As the world faces an ever impending environmental and energy crises as a result of fossil fuel burning, many groups including scientists and environmentalists are currently reviewing the latest developments in Nuclear Energy.
Although the world is still in shock after the Fukushima disaster which in turn reminded us of Chernobyl, many groups are at this moment pushing the latest research into Nuclear Energy as and alternative to fossil fuels.
NARRATION We know the greenhouse gas message. More extreme weather, more acidic oceans, more flooded coastlines. There is a remedy – switch to more carbon-free nuclear power.
Prof Peter Peterson It’s difficult for me to see how we can transition away from fossil fuels and not use significant amounts of nuclear energy.
NARRATION Even environmentalists have put this energy option on the agenda.
Prof Tim Flannery I can’t see an alternative to nuclear power, at least as part of that generation of base load.
Dr Graham Phillips But then came the Fukushima disaster in Japan, and that in turn reminded us of the Chernobyl accident a couple of decades earlier, and, in many people’s eyes, nuclear was back off the agenda. It was just too dangerous.
NARRATION We still don’t know how many years it will take to decontaminate this area, and for the thousands of displaced people to be able to return home.
Prof Derek Abbott My view is that nuclear power in any form is not sustainable on a global scale.
NARRATION After Fukushima, Japan is now talking about phasing out its nuclear reactors. Germany too is moving away from nuclear in favour of renewables.

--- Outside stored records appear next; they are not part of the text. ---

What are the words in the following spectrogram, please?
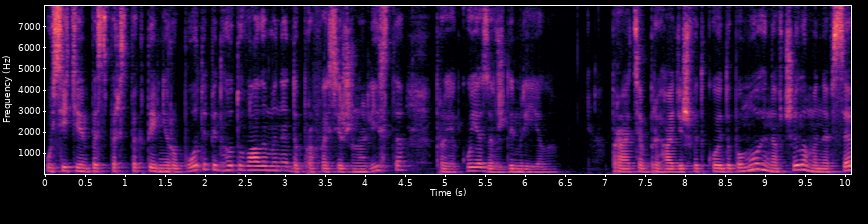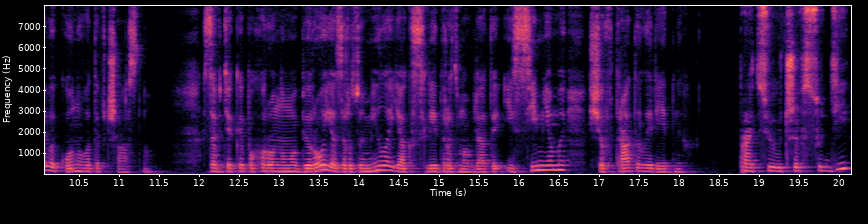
Усі ті безперспективні роботи підготували мене до професії журналіста, про яку я завжди мріяла. Праця в бригаді швидкої допомоги навчила мене все виконувати вчасно. Завдяки похоронному бюро я зрозуміла, як слід розмовляти із сім'ями, що втратили рідних. Працюючи в суді,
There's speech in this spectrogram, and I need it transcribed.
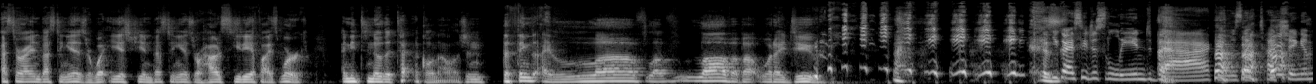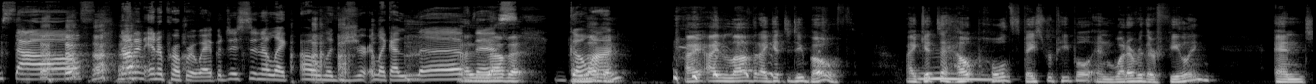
SRI investing is or what ESG investing is or how CDFIs work. I need to know the technical knowledge. And the thing that I love, love, love about what I do Is, you guys, he just leaned back and was like touching himself, not in an inappropriate way, but just in a like, oh, luxur, like I love this. I this. love it. Go love on. It. I, I love that I get to do both. I get to help mm. hold space for people and whatever they're feeling, and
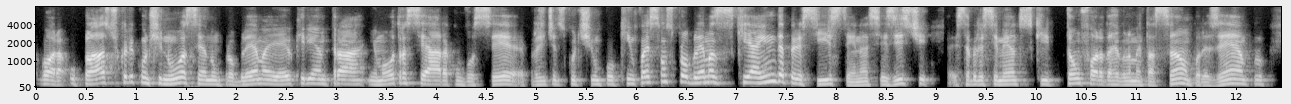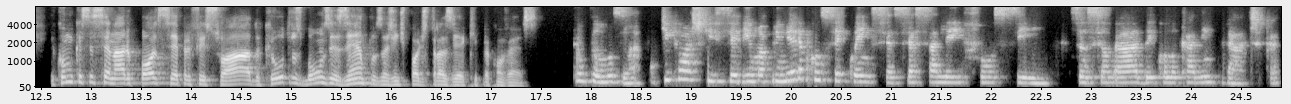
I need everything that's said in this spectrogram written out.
Agora, o plástico ele continua sendo um problema, e aí eu queria entrar em uma outra seara com você para a gente discutir um pouquinho quais são os problemas que ainda persistem, né? Se existe estabelecimentos que estão fora da regulamentação, por exemplo, e como que esse cenário pode ser aperfeiçoado, que outros bons exemplos a gente pode trazer aqui para a conversa? Então vamos lá. O que, que eu acho que seria uma primeira consequência se essa lei fosse sancionada e colocada em prática.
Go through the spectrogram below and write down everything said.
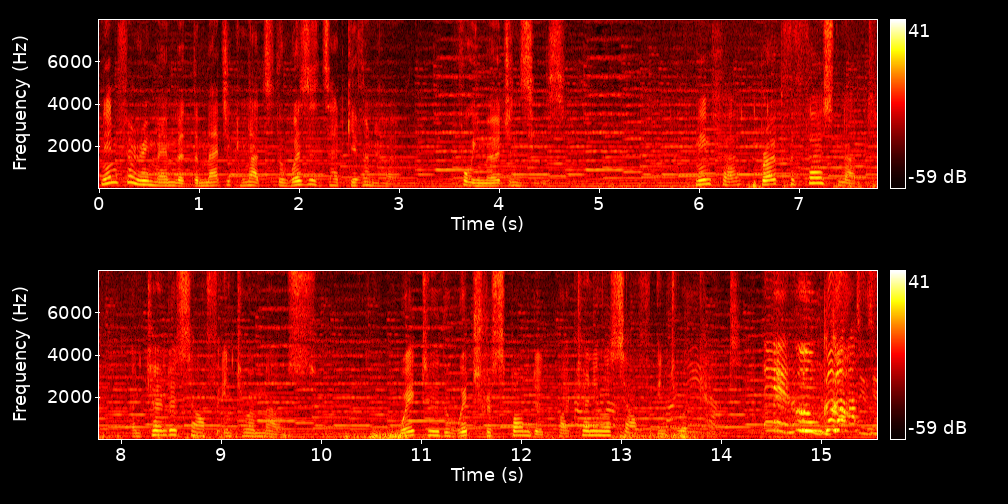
Ninfa remembered the magic nuts the wizards had given her for emergencies. Ninfa broke the first nut and turned herself into a mouse, whereto the witch responded by turning herself into a cat. In Ugatu!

Prof Barry Brook I think the consequences of ignoring nuclear energy or shutting it down worldwide would be severe from a climate-change perspective.

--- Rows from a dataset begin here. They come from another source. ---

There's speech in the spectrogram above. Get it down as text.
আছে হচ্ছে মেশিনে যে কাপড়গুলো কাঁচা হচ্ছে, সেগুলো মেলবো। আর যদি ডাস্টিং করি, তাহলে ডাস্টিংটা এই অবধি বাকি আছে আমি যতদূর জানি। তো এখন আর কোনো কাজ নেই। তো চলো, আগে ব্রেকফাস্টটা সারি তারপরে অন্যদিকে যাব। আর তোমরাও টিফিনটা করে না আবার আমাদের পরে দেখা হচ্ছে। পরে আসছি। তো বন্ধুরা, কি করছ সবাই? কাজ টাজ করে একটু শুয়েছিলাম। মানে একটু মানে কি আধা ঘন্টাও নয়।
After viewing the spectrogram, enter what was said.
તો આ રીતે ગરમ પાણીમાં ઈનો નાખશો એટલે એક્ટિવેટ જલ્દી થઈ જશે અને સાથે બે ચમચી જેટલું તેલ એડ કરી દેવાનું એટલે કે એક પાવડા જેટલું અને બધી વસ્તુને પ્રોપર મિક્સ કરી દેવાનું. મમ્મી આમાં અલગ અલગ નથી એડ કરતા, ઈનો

NARRATION Should we embrace nuclear or not? Historically, our love hate relationship with the power of the atom goes back a long way. In the beginning, Marie Curie, who invented the word ‘radioactivity’, could see the great potential of nuclear for medicine. But in the 1940s, some big nuclear negatives exploded onto the scene. After the war came a push to love the atom again. Some peaceful uses never caught on, like using nukes for engineering.

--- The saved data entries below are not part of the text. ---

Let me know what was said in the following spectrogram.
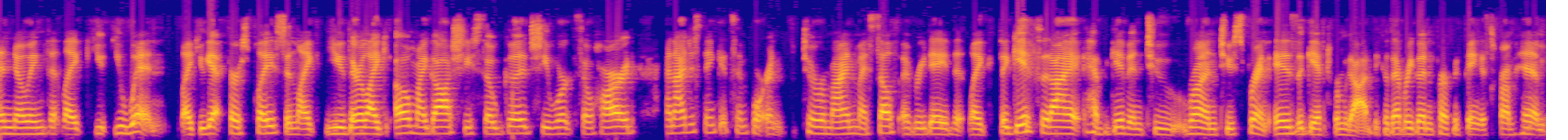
and knowing that like you, you win, like you get first place and like you, they're like, oh my gosh, she's so good. She worked so hard. And I just think it's important to remind myself every day that, like, the gift that I have given to run, to sprint, is a gift from God because every good and perfect thing is from Him.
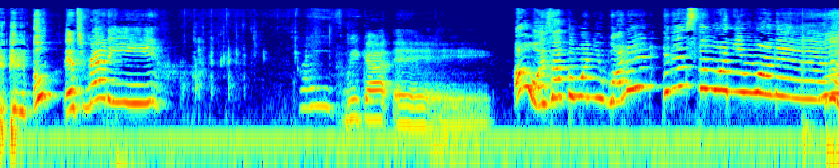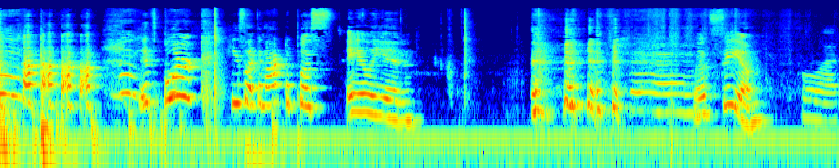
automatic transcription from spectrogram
oh, it's ready. We got a. Oh, is that the one you wanted? It is the one you wanted. it's Blurk. He's like an octopus alien. Let's see him. Look.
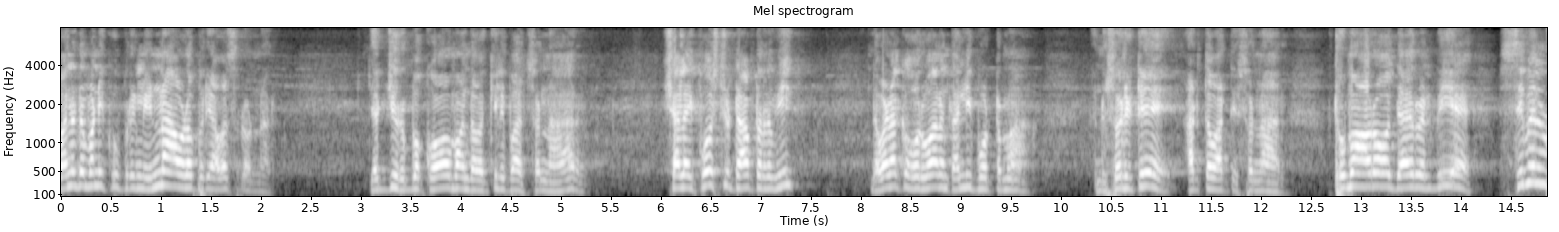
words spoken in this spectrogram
பன்னெண்டு மணிக்கு கூப்பிடுறீங்களே இன்னும் அவ்வளோ பெரிய அவசரம்னார். ஜட்ஜி ரொம்ப கோபமாக அந்த வக்கீலை பார்த்து சொன்னார். Shall I post it after week இந்த வழக்கை ஒரு வாரம் தள்ளி போட்டோமா? என்று சொல்லிட்டு அடுத்த வார்த்தை சொன்னார். Tomorrow there will be a civil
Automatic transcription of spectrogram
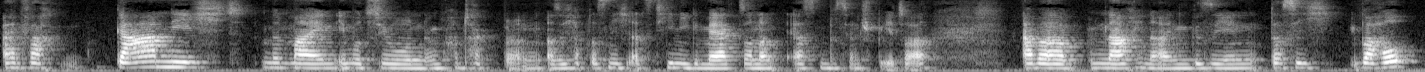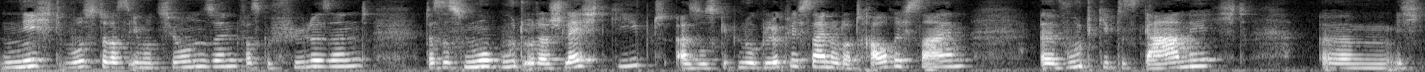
einfach gar nicht mit meinen Emotionen in Kontakt bin. Also ich habe das nicht als Teenie gemerkt, sondern erst ein bisschen später aber im Nachhinein gesehen, dass ich überhaupt nicht wusste, was Emotionen sind, was Gefühle sind, dass es nur gut oder schlecht gibt. Also es gibt nur glücklich sein oder traurig sein. Äh, Wut gibt es gar nicht. Ähm, ich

Read more: Catalyst
The latest developments in Nuclear Energy is said to be a lot safer due to a process called “Pebble Reactors” Pebble reactors use nuclear fuel that has two protective coatings around the radio active fuel element of the reactor. These protective coatings are said to stop the radiation leaking into the environment in the event of a disaster.
Despite the apparent “safer” advantages of the new generation of nuclear power plants and the development of ‘safer” fuels, many countries have grown cold feet when it comes to nuclear energy.
OECD countries, such as Switzerland, Italy and Belgium, are getting cold feet regarding their nuclear plans, while Austria, Denmark and New Zealand have completely excluded nuclear as part of their energy mix.
Read more: Vancouver Sun
Nuclear Reactors new or old follow the basic principle of boiling water to spin turbines. There is one giant heat source that provides us with free energy “to Burn” every day… And that source is the Sun!
As the world continues to face an energy crisis in order to meet the appetites of an ever increasing population, wouldn’t it make sense to harness the awesome power of the Sun.
The Sun’s power (about 386 billion billion megawatts) is produced by nuclear fusion reactions. Each second about 700,000,000 tons of hydrogen are converted to about 695,000,000 tons of helium and 5,000,000 tons (=3.86e33 ergs) of energy in the form of gamma rays. As it travels out toward the surface, the energy is continuously absorbed and re-emitted at lower and lower temperatures so that by the time it reaches the surface, it is primarily visible light. For the last 20% of the way to the surface the energy is carried more by convection than by radiation.
Read more about The Sun l Sun Facts and images.